If I have to do any work, I’m just going to the place with the terrible 3-D extruded logo

As with most flawesome designs, the product rendering isn’t so bad. And the callouts to the components of the Easystir seem pretty believable. Also, it’s a good thing that figure is in there to show scale. I kinda got scared, thinking that was a giant Easystir.

There are lots of parts to this thing, and I can imagine food getting stuck in little crevices. For something that is supposed to save you time, this Easystir sure is complicated, especially when compared to its main, non-high tech rival: the big spoon.

As you can see below, somehow, the Easystir works with “no need for batteries or an electrical cord!” That reads like a line from an infomercial. Laboratory magnetic spinners allow you to control the speed of the stirring by adjusting the magnets in the base unit. How do you adjust and control the stirring speed with the Easystir?

You do it easily by taking apart the stirrer, and removing bits of a magnet. That is…so not convenient. Imagine you’re cooking some stew, that needs rapid stirring initially while it comes to a boil, but then needs to be stirred intermittently with the heat on low. Do you know what you’re doing before you turn the stove to low? You’re taking out the Easystir, washing it off, dismantling it, removing magnets from the stirring arms, then putting it all back together. Do you know what that sounds like? WORK. And as you know, people hate work, especially anything related to that big waster of time: cooking. Why else do we eat at fast food restaurants…?

But let’s get back to this stew. Mmmmm…stew. I like stew: it’s so hearty, and full of chunks of meat and vegetables…big pieces of meat and vegetables that do not move around easily in a pot. Magnetic stirring bars used in laboratories often stir very low-viscosity, homogeneous fluids, for instance, water [as shown in the video above]. Why? Because magnetic stirring bars do not exert enough force while spinning to mix liquids that are thick…or that have big chunks of beef and potatoes in it. I’m just going to say it: if this thing worked at all, it would only be good at stirring clear broth. I mean, I guess that could make a good meal…? But if you’re one of those people who thinks cooking is dumb and a waste of time, then I suggest you forget about having some broth made by the Easystir, and just go to Arby’s. Or that other place with the terrible, newly-designed logo.

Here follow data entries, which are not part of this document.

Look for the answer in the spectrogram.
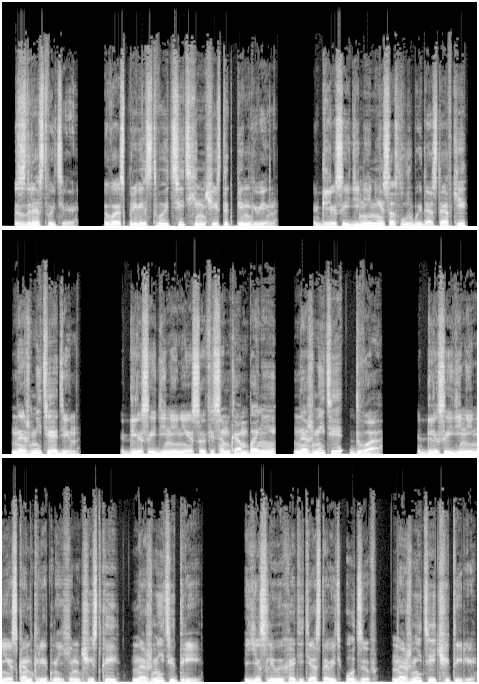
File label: IVR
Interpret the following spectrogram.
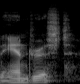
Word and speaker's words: Andrist: say your last name correctly yeah you did andrist I think so that's how I've always heard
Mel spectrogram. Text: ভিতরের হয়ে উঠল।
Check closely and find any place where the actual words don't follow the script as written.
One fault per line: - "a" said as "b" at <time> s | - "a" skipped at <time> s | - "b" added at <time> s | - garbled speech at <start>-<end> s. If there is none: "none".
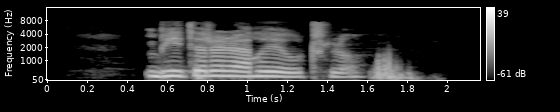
none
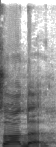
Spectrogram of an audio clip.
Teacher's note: এখানে একটু ধাক্কা দিয়ে পড়ব, কারণ দালটা যেহেতু কলকলা হরফ পাঁচটি কপ্ত বাজিম দাল, এই জন্য একটু ধাক্কা দিয়ে পড়ব।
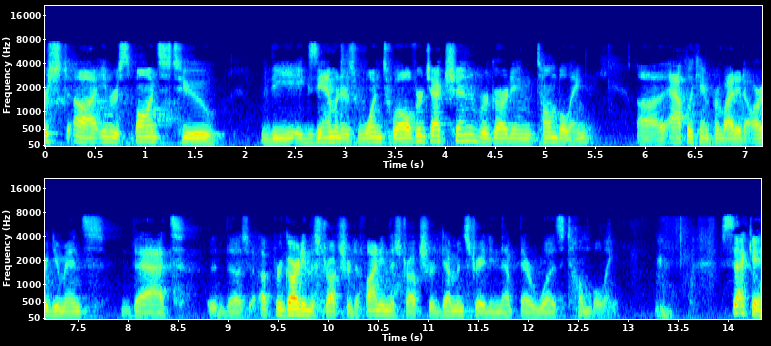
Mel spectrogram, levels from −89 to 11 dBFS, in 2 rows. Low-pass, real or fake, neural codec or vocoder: 7.2 kHz; fake; codec, 16 kHz in and 24 kHz out, 1 kbps, XY-Tokenizer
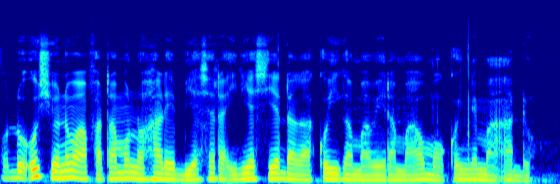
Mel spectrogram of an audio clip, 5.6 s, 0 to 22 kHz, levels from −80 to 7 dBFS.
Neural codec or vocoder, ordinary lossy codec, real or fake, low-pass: none; none; real; 14.4 kHz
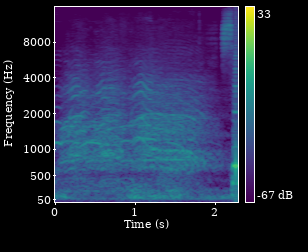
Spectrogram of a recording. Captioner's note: crowd: Black lives matter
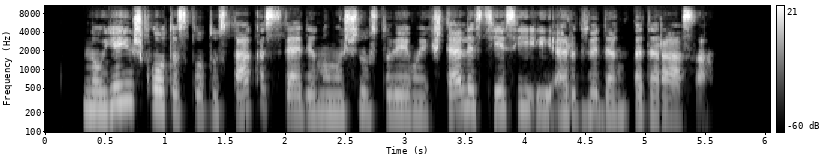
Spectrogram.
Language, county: Lithuanian, Vilnius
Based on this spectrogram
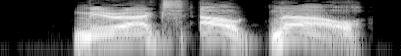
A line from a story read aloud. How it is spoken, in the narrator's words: he was shouting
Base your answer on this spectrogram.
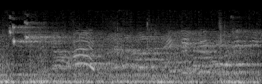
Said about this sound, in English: Rolls off the rim, no good. Ball bounces around, controlled by Summit.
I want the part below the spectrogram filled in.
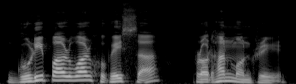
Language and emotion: Assamese, neutral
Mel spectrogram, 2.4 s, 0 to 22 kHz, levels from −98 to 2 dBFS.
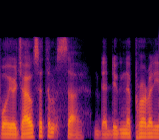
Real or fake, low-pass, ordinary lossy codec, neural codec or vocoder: fake; 7.2 kHz; MP3, 64 kbps; codec, 16 kHz in and 24 kHz out, 0.4 kbps, LongCat-Audio-Codec, four codebook decoder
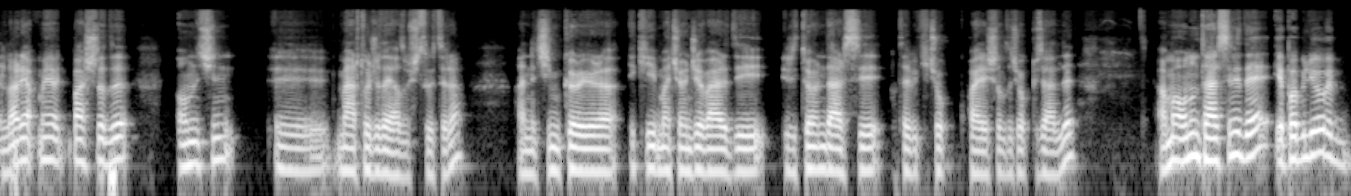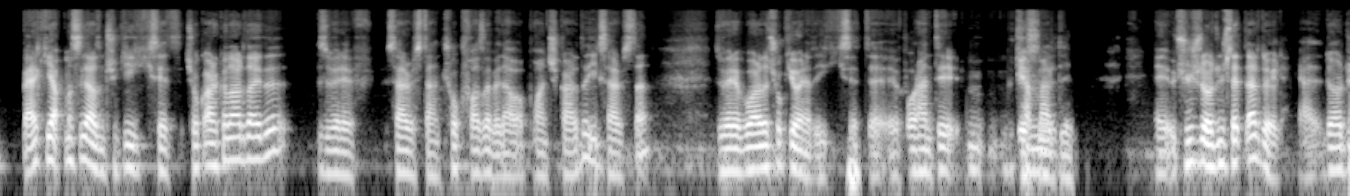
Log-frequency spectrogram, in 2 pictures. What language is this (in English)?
Turkish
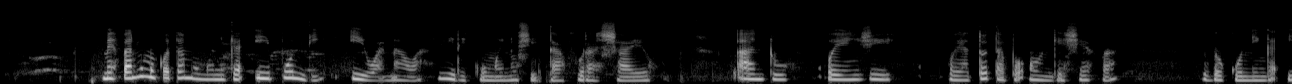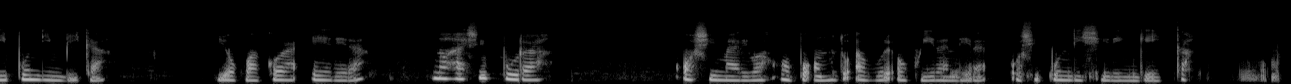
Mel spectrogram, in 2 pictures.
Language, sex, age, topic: Oshiwambo, female, 18-24, finance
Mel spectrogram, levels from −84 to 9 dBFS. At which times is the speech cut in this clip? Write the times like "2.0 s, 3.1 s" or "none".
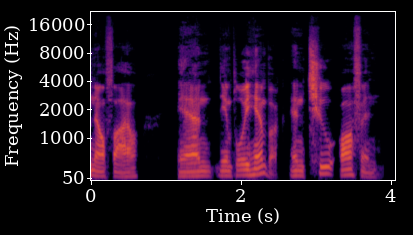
2.5 s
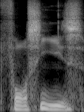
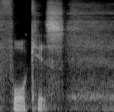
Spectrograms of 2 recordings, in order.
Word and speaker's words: Forkiss: Some of you may pronounce it 4Cs, but yeah, I go with Forkiss.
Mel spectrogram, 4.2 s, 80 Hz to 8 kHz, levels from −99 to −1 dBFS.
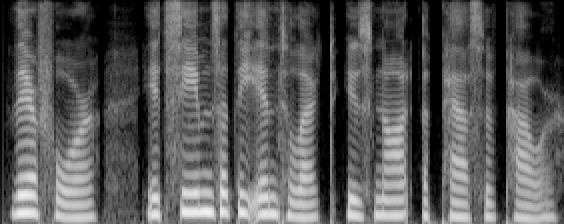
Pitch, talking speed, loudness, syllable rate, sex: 195 Hz, 155 wpm, -19 LUFS, 5.3 syllables/s, female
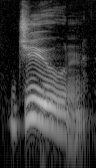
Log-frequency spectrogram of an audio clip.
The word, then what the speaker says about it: June: Jew, and then close it with an N. June.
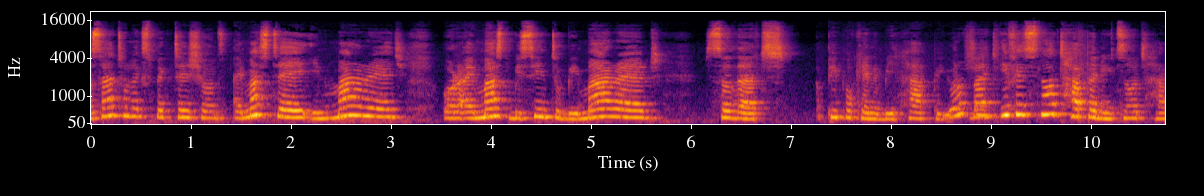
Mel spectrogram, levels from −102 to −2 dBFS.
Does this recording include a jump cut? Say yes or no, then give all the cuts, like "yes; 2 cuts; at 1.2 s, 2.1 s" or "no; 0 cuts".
yes; 1 cut; at 8.8 s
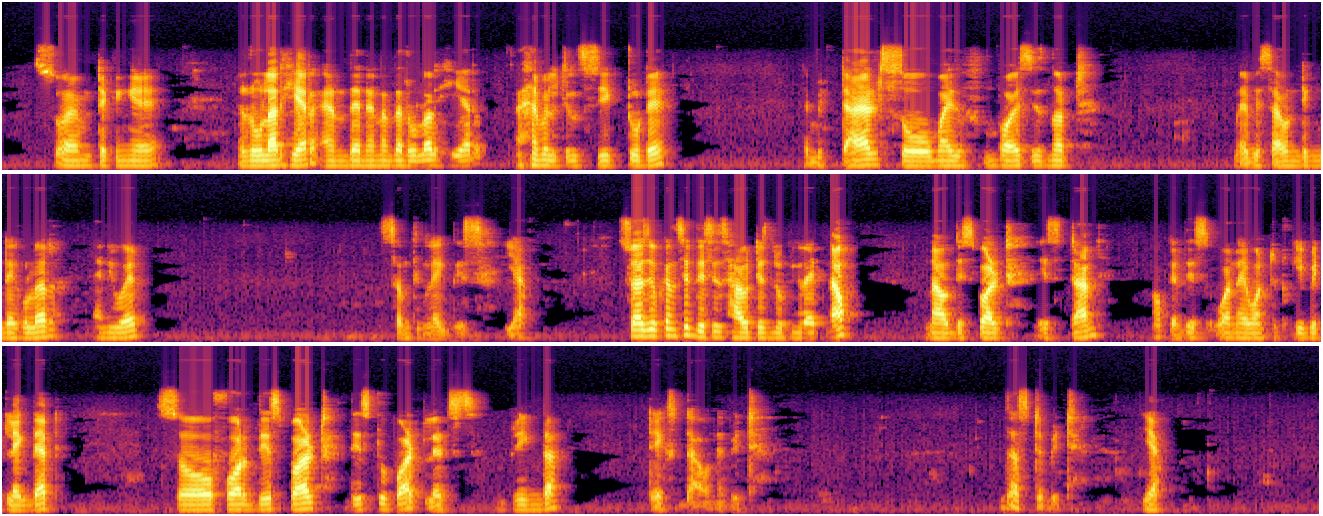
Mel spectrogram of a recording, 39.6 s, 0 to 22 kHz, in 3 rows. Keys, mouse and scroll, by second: 3.5 alt+click, 8.1 click, 10.9 shift+click, 11.6 alt+scroll up 1, 13.3-15.1 shift+drag, 15.8 shift+Right, 16.0 shift+Right, 16.6 shift+Right, 17.4 alt+scroll down 1, 18.2 click, 21.2 Delete, 25.6-26.0 alt+scroll down 1, 26.4-26.9 scroll up 1, 27.1-27.5 alt+scroll down 1, 27.9-28.4 scroll up 1, 28.4 click, 29.6 Down, 30.1 Down, 33.4 Down, 33.6 Down, 35.0 Up, 35.2 Up, 35.3 Up, 38.3 click, 38.8-39.5 scroll down 1.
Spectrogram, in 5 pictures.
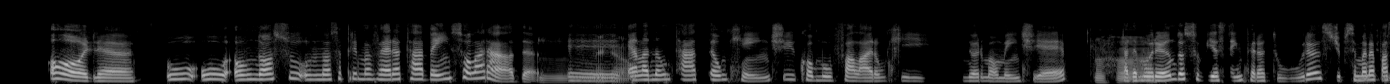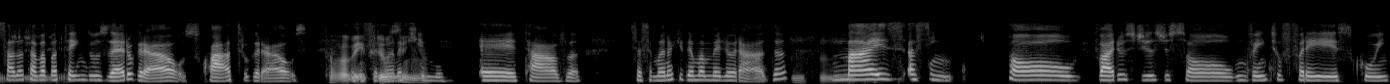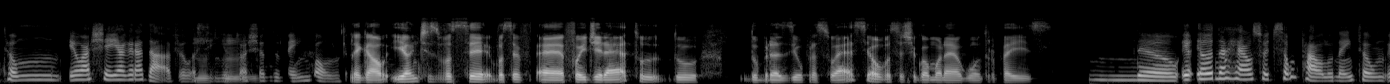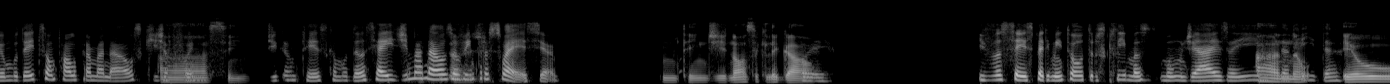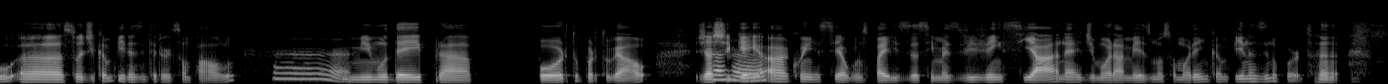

In conclusion…this thing sucks. No, really. It does. Taking it at face value, as a device that automatically stirs your food, it’s not a bad idea. There are products already on the market that do that…and those products could probably be improved greatly. But the fact that this designer’s main motivation for the product is to save people from having to cook, because cooking is a waste of time? That’s just wrong. The designer should be empathetic to the viewpoints of those who cook, or to those who need help with cooking. That is where this product idea should be focused. It should not be focused on people who don’t like cooking, and would rather eat at fast food places. As the designer stated, this is the “answer to the world of fast-food.” No, it is not. An automatic pot stirrer does change a fast-food eater into someone who cooks at home. That doesn’t even make sense.

 

VIA yankodesign.com